The Renewable Fuel Standard was supposed to be better for the environment than traditional gasoline. But in fact it actually does more harm than good to the environment and the rural economies it was supposed to bolster.
Higher gas prices and plowing over natural conservation land should be cause enough for Congress to revisit the ethanol mandate, but the fundamental problem with policy is simply a disconnect with economic basics.
In addition to discussing individual concerns, the SFF coalition presented OMB with a petition from nearly 13,000 SFF advocates calling for a lowered ethanol mandate.
In theory, the government mandate requiring that ethanol fuel be blended into America’s gasoline supply was intended to spur energy independence, reduce emissions and jumpstart rural economic development. Unfortunately, the RFS has failed to deliver on its environmental goals.
In order to prevent Americans from hitting the blend wall, the EPA proposed lowering the 2014 mandate. With this proposal came major political pressure from ethanol makers and now the EPA is considering backing down.
For the first time since the ethanol mandate was enacted, a government agency has confirmed what the refining industry has said for years…forcing ethanol into our fuel supply will increase gas prices.
In an unprecedented moment of clarity, the Environmental Protection Agency proposed a reduction to the 2014 ethanol mandate. Environmental Working Group did an analysis of how that reduction would affect the environment and the results might surprise you…
World Hunger Day seems like an appropriate time to discuss what the EPA and Congress can do to positively impact those living in extreme poverty. In a discussion hosted by FoodPolicy.Us, panelists discussed the effects the Renewable Fuel Standard (RFS) is having on hunger domestically and abroad.
This year, the price of ethanol soared above gasoline prices, and each year, more corn is diverted away from animal feed and our food supply and into our fuel. The UN stated in a report that the cost of corn, wheat, rice and soybeans could go up as much as 20 percent thanks to biofuels mandates.
Yesterday 17 people from across the country flew to DC to share the varied reasons why ethanol mandates are failing them and the people they represent.
What happens when you use the world’s breadbasket to feed cars, not people?

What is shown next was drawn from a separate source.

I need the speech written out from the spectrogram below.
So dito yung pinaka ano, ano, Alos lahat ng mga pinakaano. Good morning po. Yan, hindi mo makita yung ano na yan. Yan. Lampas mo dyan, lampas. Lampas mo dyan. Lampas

No surprise here: Less land for food means higher prices for you.
The UNs Intergovernmental Panel on Climate Change, Environmental Working Group, the Associated Press, Congressmen from both sides and others have revealed corn ethanol produces more GHGs than gasoline, is immensely water-intensive, zaps the land of essential nutrients and demolishes animal habitats.
On Thursday, April 10, several diverse voices—including chain restaurants and environmentalists—participated in a panel with The Hill Magazine to discuss why the need to reform the government’s ethanol mandate is at critical mass.

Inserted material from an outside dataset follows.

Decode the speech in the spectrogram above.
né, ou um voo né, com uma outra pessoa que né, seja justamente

Oil refiners do oppose the ethanol mandate, but they are hardly the only ones who take issue with the policy. Environmentalists, taxpayers, food producers, consumer protection groups of all types, anti-hunger advocates and even farmers have all spoken out against the RFS.

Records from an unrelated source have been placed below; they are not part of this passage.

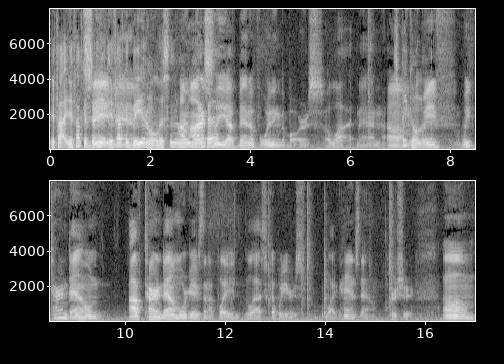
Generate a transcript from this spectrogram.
If I if I could Same, be if I could be in a listening room I'm like that, honestly, I've been avoiding the bars a lot, man. Um, Speak on that. We've we've turned down. I've turned down more gigs than I've played the last couple years, like hands down for sure. Um,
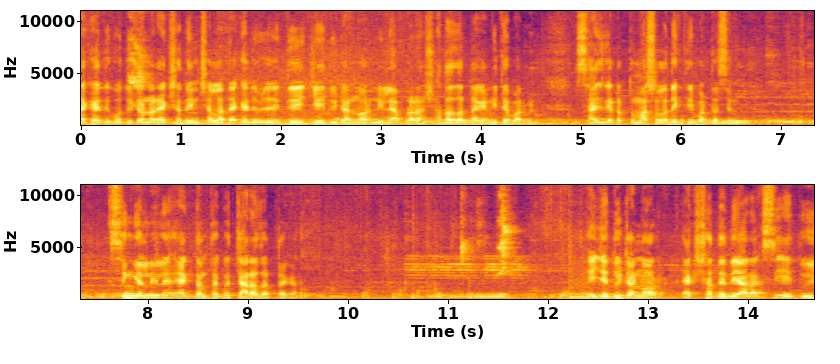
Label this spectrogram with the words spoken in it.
দেখাই দেবো, দুইটা নর একসাথে ইনশাল্লাহ দেখাই দেবো, যে যে দুইটা নর নিলে আপনারা সাত হাজার টাকা নিতে পারবেন। সাইজ গেট তো মার্শাল্লাহ দেখতেই পারতেছেন। সিঙ্গেল নিলে একদম থাকবে চার হাজার টাকা। এই যে দুইটা নর একসাথে দেয়া রাখছি, এই দুই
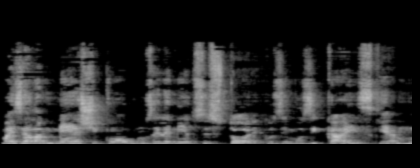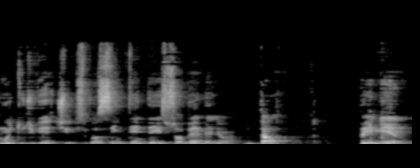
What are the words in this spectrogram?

The IPCC stunned many when it reversed its stance on global biofuels policies finding that the use of biofuels has sweeping consequences for the environment, global food security and the health of developing nations.
As we wait for the Environmental Protection Agency to make the final ruling on the 2014 Renewable Fuel Standard, the U.N. Intergovernmental Panel on Climate Change reversed its stance on biofuels development in a report released this week.
Ethanol proponents have long claimed that advanced (cellulosic) biofuels will replace corn ethanol, resolving the emissions and hunger problems that corn ethanol causes. And yet, despite government mandates and subsidies, cellulosic biofuels are still not produced at any commercial scale.
While ethanol does, admittedly, curb emissions from an automobile’s tailpipe, getting it to that point actually increases GHG emissions and diverts more than 40 percent of our corn crops into our fuel supply.
Today, we divert more than 40 percent of our corn crops to ethanol. Further, government has been subsidizing “gasohol” for years. In 1979, the going rate was 40 cents per gallon of E10. And the final lesson is this: we’ve been hoping for cellulosic biofuels forever.
While ethanol producers are bringing in record profits, dairy and poultry farmers have been forced to close up shop, unable to afford feed for animals.
On Wednesday, Dec. 4, a diverse group of stakeholders held a press call to discuss the EPA’s proposed reduction to 2014 biofuel blending requirements, as well as their individual policy objectives, as they seek to limit the various negative impacts of the RFS.